Sexual Misconduct Prevention Training for Medical Professionals
All healthcare settings share the desire for staff and patients to feel free from unwanted intrusions of a sexual nature. It is also required by law that workplaces have an organized approach to prevent, investigate and remedy situations in which unwanted sexual invitations, comments, innuendos and pressures are experienced.
Yet the workplace, and in particular, the medical setting, is where all manner of people and personalities – with differences in authority – spend considerable time in a range of roles, inviting all the issues and ambiguities that arise whenever adults interact. In addition, the clinician-patient relationship is unlike almost any other form of professional situation.
While sexual misconduct and inappropriate behavior make people uncomfortable in any situation, they are particularly important to address in the medical setting in order to ensure both the best working conditions and the provision of safe and high-quality care to patients.
In this webinar – which has been designed to meet the re-licensure mandate set forth by the state of Illinois – clinical psychologist and medical educator, Daniel O’Connell, PhD, will dive into this complex and delicate topic. Successful completion of this program allows healthcare professionals to attest that they have met the state’s new one-hour continuing education requirement on sexual harassment prevention.
At the conclusion of this learning activity, participants will be able to:
- Define sexual harassment, including its forms and types
- Summarize the responsibility to behave in a way that does not cause others to feel uncomfortable
- Explain the importance of behavior that is free of ambiguity and respectful of others
- Describe how the "reasonable person test" functions as society's standard for both sorting out the grey areas of offensive behavior and as a guide to remediation
- Identify what actions should take place if you experience or witness sexual misconduct
- Describe what is required once a complaint is made in the workplace
- Summarize whistleblower protections
Physician and clinician policyholders

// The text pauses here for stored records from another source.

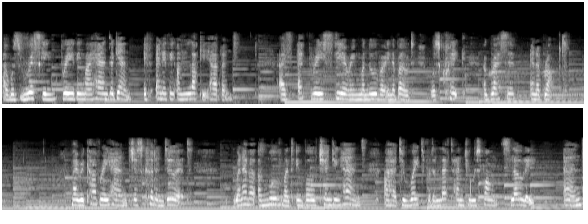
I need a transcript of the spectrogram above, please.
I was risking breathing my hand again if anything unlucky happened, as every steering maneuver in the boat was quick, aggressive, and abrupt. My recovery hand just couldn't do it. Whenever a movement involved changing hands, I had to wait for the left hand to respond slowly and,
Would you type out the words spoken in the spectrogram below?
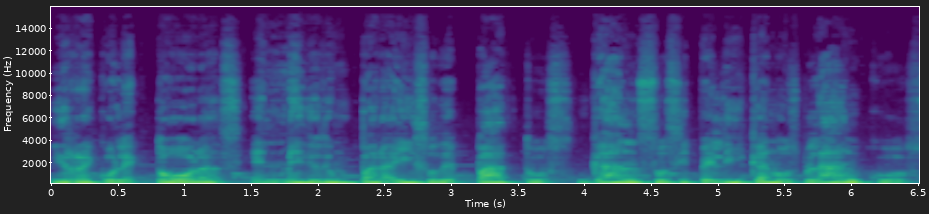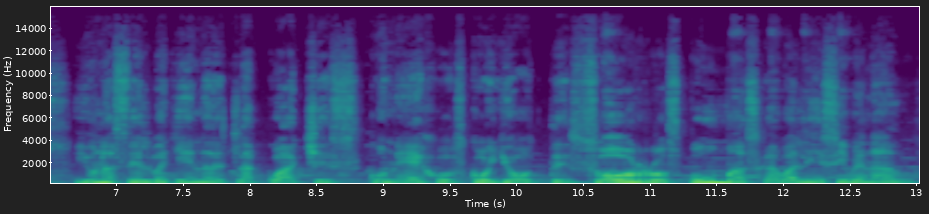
y recolectoras en medio de un paraíso de patos, gansos y pelícanos blancos y una selva llena de tlacuaches, conejos, coyotes, zorros, pumas, jabalís y venados.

There are no relevant financial relationships with ACCME-defined commercial interests for anyone who was in control of the content of this activity.
This activity has been planned and implemented in accordance with the accreditation requirements and policies of the Accreditation Council for Continuing Medical Education (ACCME) through the joint providership of the Illinois State Medical Society and ISMIE Mutual Insurance Company. The Illinois State Medical Society is accredited by the ACCME to provide continuing medical education for physicians.
The Illinois State Medical Society designates this enduring activity for a maximum of 1 AMA PRA Category 1 Credits™. Physicians should claim only the credit commensurate with the extent of their participation in the activity.
The Illinois Nurse Practice Act rules deem CME credit provided by approved sponsors as acceptable to fulfill nursing continuing education requirements for licensure. Nurses may claim one contact hour per unit of CME in the state of Illinois.
The recommendations contained in this resource are not intended to define conduct that is appropriate in every case, should not be considered as establishing any standard of care, and do not constitute legal advice. Physicians, clinicians and healthcare providers should take care to ensure that all care rendered reflects the best clinical judgment and complies with the laws and regulations of the state or location at which the care was provided.
Daniel O'Connell, PhD
Clinical Psychologist and Medical Educator
Daniel O’Connell, PhD, is a clinical psychologist who lives in Seattle, WA. Over the past 35 years, Dr. O'Connell has worked as educator, consultant, clinician, department chair and executive director in medical, behavioral health and educational settings. He is a consultant to The Institute for Healthcare Communication and serves on the faculty of the Foundation for Medical Excellence. He works with providers at the University of Washington and UCLA Schools of Medicine and maintains a coaching and consulting practice working primarily with health care organizations and individual providers on all aspects of the psychology of medicine, leadership in health care settings and professional interactions. Dr. O’Connell develops educational programs for health care providers, groups and institutions and has led more than 600 workshops on various topics in the psychology of relationships and communication in health care, change processes and the emotional intelligence aspects of effective leadership.
Meets State-Mandated Requirements
- 1.00 AMA PRA Category 1 Credits™
The Illinois State Medical Society designates this enduring material for a maximum of 1.00 AMA PRA Category 1 Credits™. Physicians should claim only the credit commensurate with the extent of their participation in the activity.
- 1.00 Participation Credit